Contact With Indians:

The archaeological records do not reveal very much about the interactions between the Vikings and Native Americans. However, there are a number of stories in the Sagas about contact with the Natives whom they called Skraelings, a derogatory term which was used to describe a number of different people. The Native Americans who confronted the Vikings were very different than anyone they had ever encountered. The Indian people who dealt with the Vikings were probably Algonquian-speaking, most likely the ancestors of the Montagnais, Naskapi, and Beothuk.

According to one story, Leif and the other Viking warriors fled their village and cowered behind some rocks when the Skraelings attacked. Freydis Eriksdottir, then nearly nine-months pregnant, tore open her blouse to expose her breasts, then picked up a shield and sword dropped by the fleeing Vikings, and counter-attacked. She succeeded in repelling the attack and defending the brave Viking warriors.

In another story, Karlsefni and his people had sailed to the mouth of the river in an area which they called Hop. According to the Sagas:

And early one morning, as they looked around, they beheld nine canoes made of hides, and snout-like staves were being brandished from the boats, and they made a noise like flails, and twisted round in the direction of the sun’s motion.

Then Karlsefni said, “What will this betoken?” Snorri answered him, “It may be that it is a token of peace; let us take a white shield and go to meet them.” And so they did. Then did they in the canoes row forwards, and showed surprise at them, and came to land. They were short men, ill-looking, with their hair in disorderly fashion on their heads; they were large-eyed, and had broad cheeks. And they stayed there awhile in astonishment. Afterwards they rowed away to the south, off the headland.
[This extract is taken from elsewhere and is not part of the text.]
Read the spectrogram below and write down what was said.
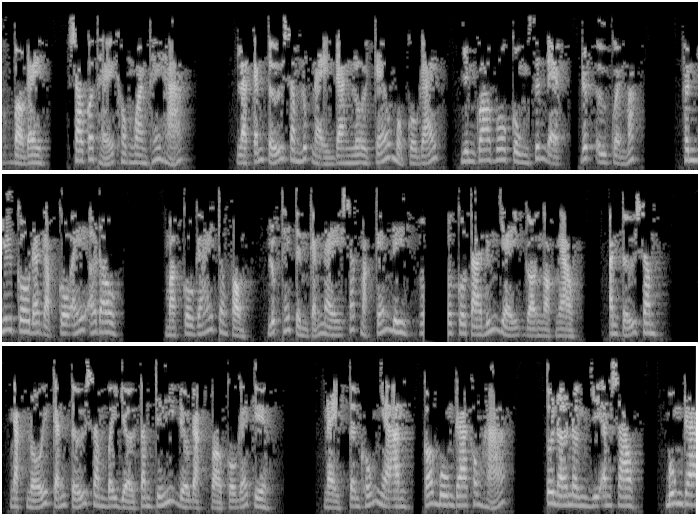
Vào đây, sao có thể không ngoan thế hả? Là cánh tử xăm lúc này đang lôi kéo một cô gái, nhìn qua vô cùng xinh đẹp, rất ư quen mắt. Hình như cô đã gặp cô ấy ở đâu. Mà cô gái trong phòng, lúc thấy tình cảnh này sắc mặt kém đi, cô ta đứng dậy gọi ngọt ngào. Anh tử xăm. Ngặt nổi cảnh tử xăm bây giờ tâm trí đều đặt vào cô gái kia. Này tên khốn nhà anh, có buông ra không hả? Tôi nợ nần gì anh sao? Buông ra,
Another story in the Sagas describes trade with the Skraelings:

Now when spring began, they beheld one morning early, that a fleet of hide-canoes was rowing from the south off the headland; so many were they as if the sea were strewn with pieces of charcoal, and there was also the brandishing of staves as before from each boat. Then they held shields up, and a market was formed between them; and this people in their purchases preferred red cloth; in exchange they had furs to give, and skins quite grey. They wished also to buy swords and lances, but Karlsefni and Snorri forbad it. They offered for the cloth dark hides, and took in exchange a span long of cloth, and bound it round their heads; and so matters went on for a while.
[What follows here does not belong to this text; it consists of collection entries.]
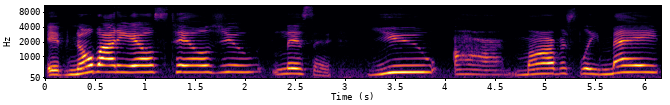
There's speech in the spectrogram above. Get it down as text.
If nobody else tells you, listen, you are marvelously made.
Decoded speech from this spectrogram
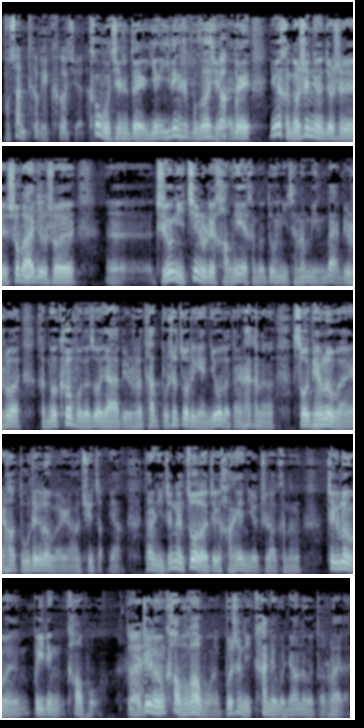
不算特别科学的科普，其实对，应一定是不科学的。对，因为很多事情就是说白了，就是说，呃，只有你进入这个行业，很多东西你才能明白。比如说，很多科普的作家，比如说他不是做这个研究的，但是他可能搜一篇论文，然后读这个论文，然后去怎么样。但是你真正做了这个行业，你就知道，可能这个论文不一定靠谱。对，这个论文靠不靠谱呢？不是你看这文章能够得出来的。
Stories of encounters with Native Americans who had superior numbers and could hold their own in a fight with the Vikings discouraged permanent Norse settlements in North America.

Other Sites:

Viking Landing

A re-enactment of the Viking landing in North America is shown above.

While L’Anse aux Meadows is the only Viking archaeological site known in North America at this time, the Sagas certainly describe many other possible sites. According to the Sagas, the Vikings and their cattle settled at several of these sites and remained in them at least through the winter.

With regard to the land called Hop in the Sagas:

Karlsefni proceeded southwards along the land, with Snorri and Bjarni and the rest of the company. They journeyed a long while, and until they arrived at a river, which came down from the land and fell into a lake, and so on to the sea. There were large islands off the mouth of the river, and they could not come into the river except at high flood-tide.

With regard to their settlement at Hop, the Sagas say:

They had built their settlements up above the lake. And some of the dwellings were well within the land, but some were near the lake. Now they remained there that winter. They had no snow whatever, and all their cattle went out to graze without keepers.

Map Viking

A map of the Viking world is shown above.

While the last recorded voyage to North America was made by Thorfinn Karlesfni, who was married to Gudrid (the widow of Leif’s brother Thorstein), about 1015, there were numerous hunting and trading expeditions into the area between 1050 and 1350. Some of these expeditions travelled into Hudson’s Bay. The need for timber often motivated the Greenland Norse to make the voyage to Markland. In 1347, one ship drifted off course after having made a trip to Markland and eventually reached Iceland.